What you are asked to do: A word-for-word copy of the data is what's wanted, with no pictures.

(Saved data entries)
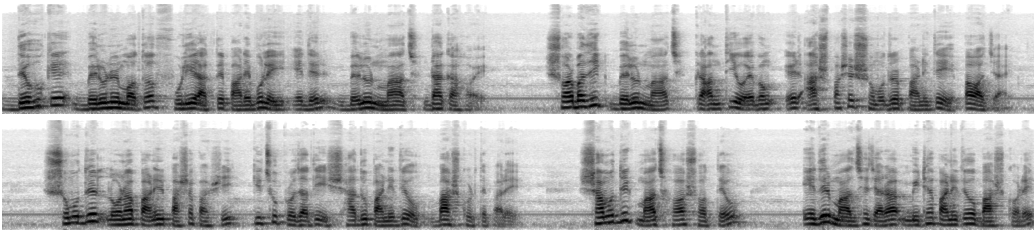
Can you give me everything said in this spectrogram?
দেহকে বেলুনের মতো ফুলিয়ে রাখতে পারে বলেই এদের বেলুন মাছ ডাকা হয়। সর্বাধিক বেলুন মাছ ক্রান্তীয় এবং এর আশপাশের সমুদ্রের পানিতে পাওয়া যায়। সমুদ্রের লোনা পানির পাশাপাশি কিছু প্রজাতি স্বাদু পানিতেও বাস করতে পারে। সামুদ্রিক মাছ হওয়া সত্ত্বেও এদের মাঝে যারা মিঠা পানিতেও বাস করে,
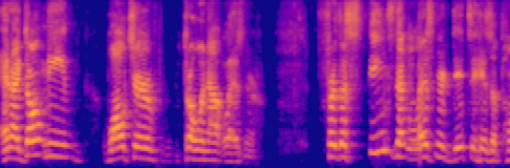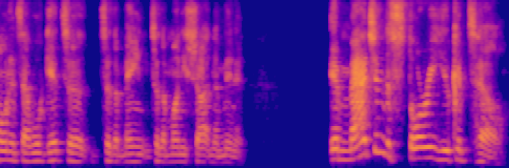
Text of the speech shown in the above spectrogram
and i don't mean walter throwing out lesnar for the things that lesnar did to his opponents and we'll get to to the main to the money shot in a minute imagine the story you could tell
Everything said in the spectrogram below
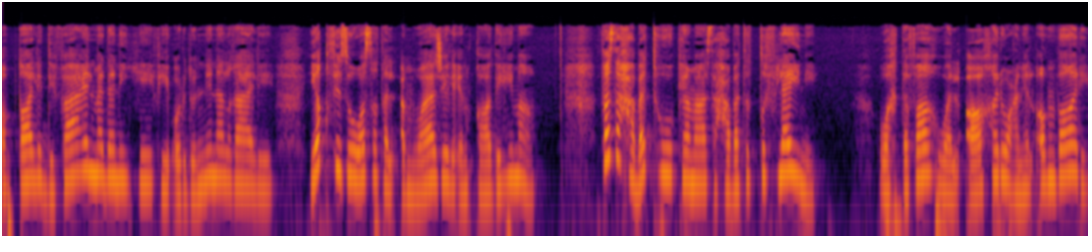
أبطال الدفاع المدني في أردننا الغالي يقفز وسط الأمواج لإنقاذهما. فسحبته كما سحبت الطفلين واختفى هو الآخر عن الأنظار.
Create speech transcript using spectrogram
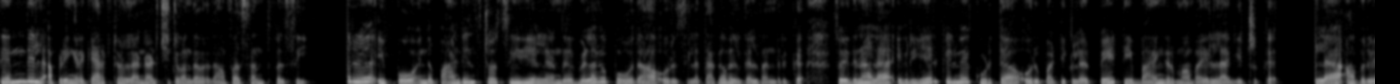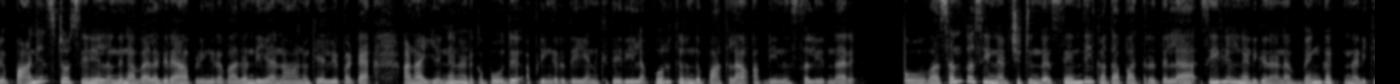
செந்தில் அப்படிங்கிற கேரக்டரில் நடிச்சிட்டு வந்தவர் தான் வசந்த் வசி அவர் இப்போது இந்த பாண்டியன் ஸ்டோர் சீரியல்லேருந்து விலக போவதா ஒரு சில தகவல்கள் வந்திருக்கு. ஸோ இதனால் இவர் ஏற்கனவே கொடுத்த ஒரு பர்டிகுலர் பேட்டி பயங்கரமாக வைரல் ஆகிட்டுருக்கு. இல்லை அவர் பாண்டியன் ஸ்டோர் சீரியல்லேருந்து நான் விலகுறேன் அப்படிங்கிற வதந்தியை நானும் கேள்விப்பட்டேன். ஆனால் என்ன நடக்க போகுது அப்படிங்கிறது எனக்கு தெரியல. பொறுத்திருந்து பார்க்கலாம் அப்படின்னு சொல்லியிருந்தாரு. ஓ வசந்த் வசி நடிச்சிட்டு இருந்த செந்தில் கதாபாத்திரத்தில் சீரியல் நடிகரான வெங்கட் நடிக்க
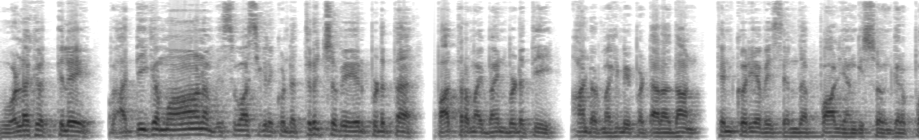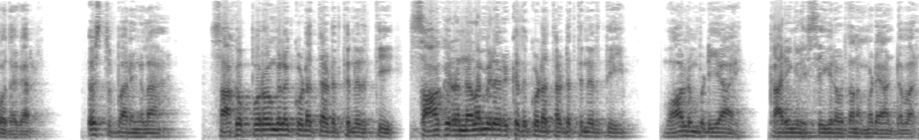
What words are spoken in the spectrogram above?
உலகத்திலே அதிகமான விசுவாசிகளை கொண்ட திருச்சபையை ஏற்படுத்த பாத்திரமாய் பயன்படுத்தி ஆண்டவர் மகிமைப்பட்டாரதான் தென்கொரியாவை சேர்ந்த பால் யங்கிசோ என்கிற போதகர். யோசித்து பாருங்களேன். சாக போறவங்களை கூட தடுத்து நிறுத்தி சாகுற நிலைமையில இருக்கிறது கூட தடுத்து நிறுத்தி வாழும்படியாய் காரியங்களை செய்கிறவர் தான் நம்முடைய ஆண்டவர்.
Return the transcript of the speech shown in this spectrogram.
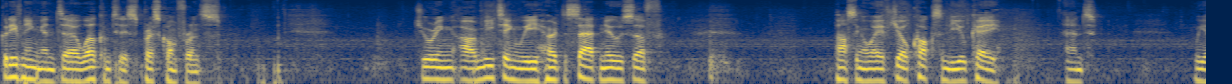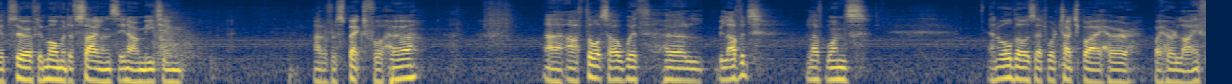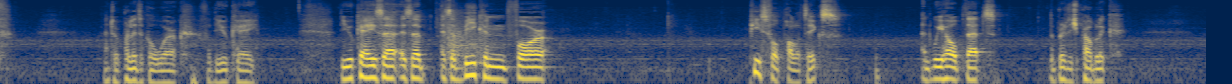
Good evening and uh, welcome to this press conference. During our meeting we heard the sad news of passing away of Jo Cox in the UK and we observed a moment of silence in our meeting out of respect for her. Uh, our thoughts are with her beloved, loved ones and all those that were touched by her by her life and her political work for the UK. The UK is a, is a, is a beacon for peaceful politics, and we hope that the British public,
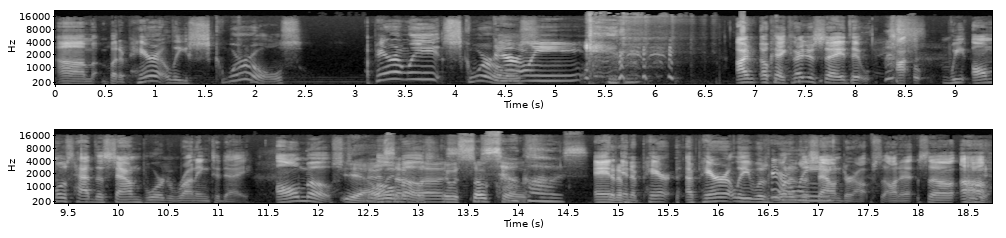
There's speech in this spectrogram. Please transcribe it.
Um, but apparently squirrels, apparently squirrels. Apparently. I'm okay. Can I just say that I, we almost had the soundboard running today, almost. Yeah, it was so close. It was so so close. close. and And and appar- apparently was one of the sound drops on it. So oh,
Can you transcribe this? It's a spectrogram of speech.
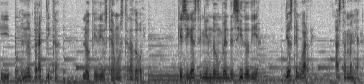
y poniendo en práctica lo que Dios te ha mostrado hoy. Que sigas teniendo un bendecido día. Dios te guarde. Hasta mañana.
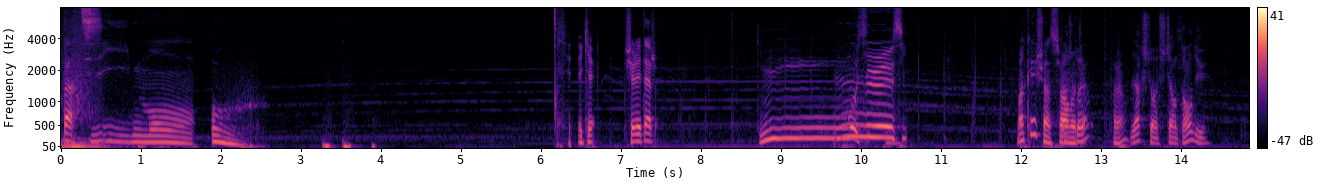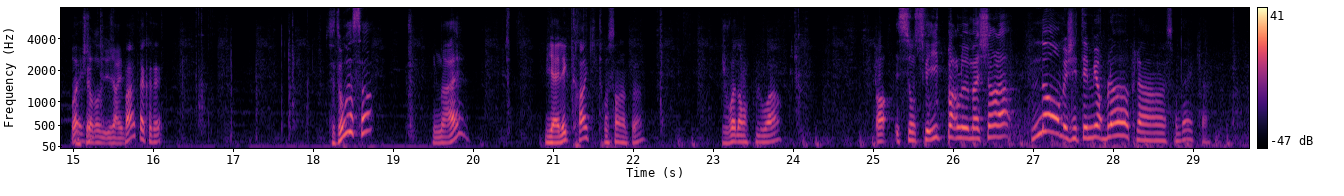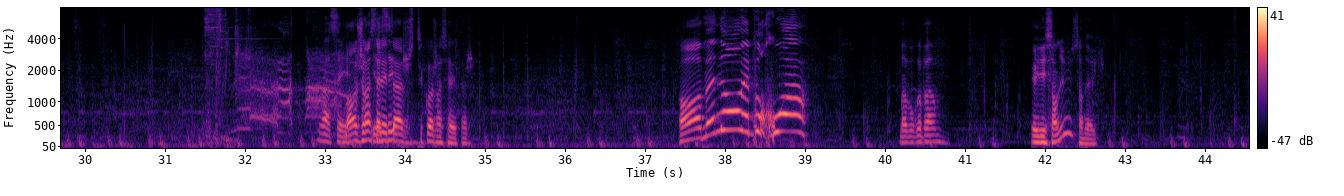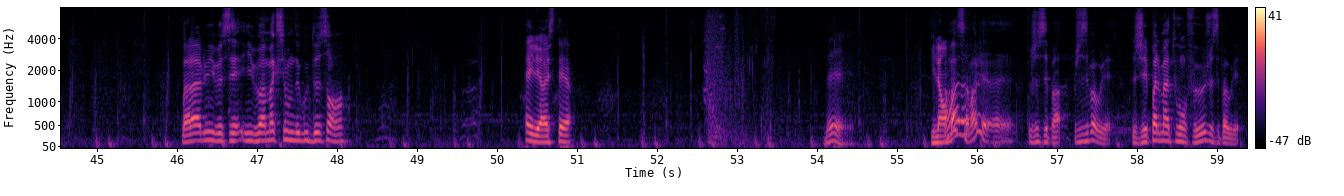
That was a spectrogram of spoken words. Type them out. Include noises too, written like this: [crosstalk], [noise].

Task answer:
Can you give me everything said in this spectrogram?
দেহকে বেলুনের মতো ফুলিয়ে রাখতে পারে বলেই এদের বেলুন মাছ ডাকা হয়। সর্বাধিক বেলুন মাছ ক্রান্তীয় এবং এর আশপাশের সমুদ্রের পানিতে পাওয়া যায়। সমুদ্রের লোনা পানির পাশাপাশি কিছু প্রজাতি স্বাদু পানিতেও বাস করতে পারে। সামুদ্রিক মাছ হওয়া সত্ত্বেও এদের মাঝে যারা মিঠা পানিতেও বাস করে,
Text of the speech shown in the above spectrogram
and i don't mean walter throwing out lesnar for the things that lesnar did to his opponents and we'll get to to the main to the money shot in a minute imagine the story you could tell
Everything said in the spectrogram below
أبطال الدفاع المدني في أردننا الغالي يقفز وسط الأمواج لإنقاذهما. فسحبته كما سحبت الطفلين واختفى هو الآخر عن الأنظار.
Create speech transcript using spectrogram
செந்தில் அப்படிங்கிற கேரக்டரில் நடிச்சிட்டு வந்தவர் தான் வசந்த் வசி அவர் இப்போது இந்த பாண்டியன் ஸ்டோர் சீரியல்லேருந்து விலக போவதா ஒரு சில தகவல்கள் வந்திருக்கு. ஸோ இதனால் இவர் ஏற்கனவே கொடுத்த ஒரு பர்டிகுலர் பேட்டி பயங்கரமாக வைரல் ஆகிட்டுருக்கு. இல்லை அவர் பாண்டியன் ஸ்டோர் சீரியல்லேருந்து நான் விலகுறேன் அப்படிங்கிற வதந்தியை நானும் கேள்விப்பட்டேன். ஆனால் என்ன நடக்க போகுது அப்படிங்கிறது எனக்கு தெரியல. பொறுத்திருந்து பார்க்கலாம் அப்படின்னு சொல்லியிருந்தாரு. ஓ வசந்த் வசி நடிச்சிட்டு இருந்த செந்தில் கதாபாத்திரத்தில் சீரியல் நடிகரான வெங்கட் நடிக்க
What words are spoken in the spectrogram above?
உலகத்திலே அதிகமான விசுவாசிகளை கொண்ட திருச்சபையை ஏற்படுத்த பாத்திரமாய் பயன்படுத்தி ஆண்டவர் மகிமைப்பட்டாரதான் தென்கொரியாவை சேர்ந்த பால் யங்கிசோ என்கிற போதகர். யோசித்து பாருங்களேன். சாக போறவங்களை கூட தடுத்து நிறுத்தி சாகுற நிலைமையில இருக்கிறது கூட தடுத்து நிறுத்தி வாழும்படியாய் காரியங்களை செய்கிறவர் தான் நம்முடைய ஆண்டவர்.
Return the transcript of the speech shown in this spectrogram.
Good evening and uh, welcome to this press conference. During our meeting we heard the sad news of passing away of Jo Cox in the UK and we observed a moment of silence in our meeting out of respect for her. Uh, our thoughts are with her beloved, loved ones and all those that were touched by her by her life and her political work for the UK. The UK is a, is a, is a beacon for peaceful politics, and we hope that the British public,
There's speech in this spectrogram. Please transcribe it.
Um, but apparently squirrels, apparently squirrels. Apparently. I'm okay. Can I just say that I, we almost had the soundboard running today, almost. Yeah, it was so close. It was so so close. close. and And and appar- apparently was one of the sound drops on it. So oh,
Can you transcribe this? It's a spectrogram of speech.
y poniendo en práctica lo que Dios te ha mostrado hoy. Que sigas teniendo un bendecido día. Dios te guarde. Hasta mañana.
That was a spectrogram of spoken words. Type them out. Include noises too, written like this: [crosstalk], [noise].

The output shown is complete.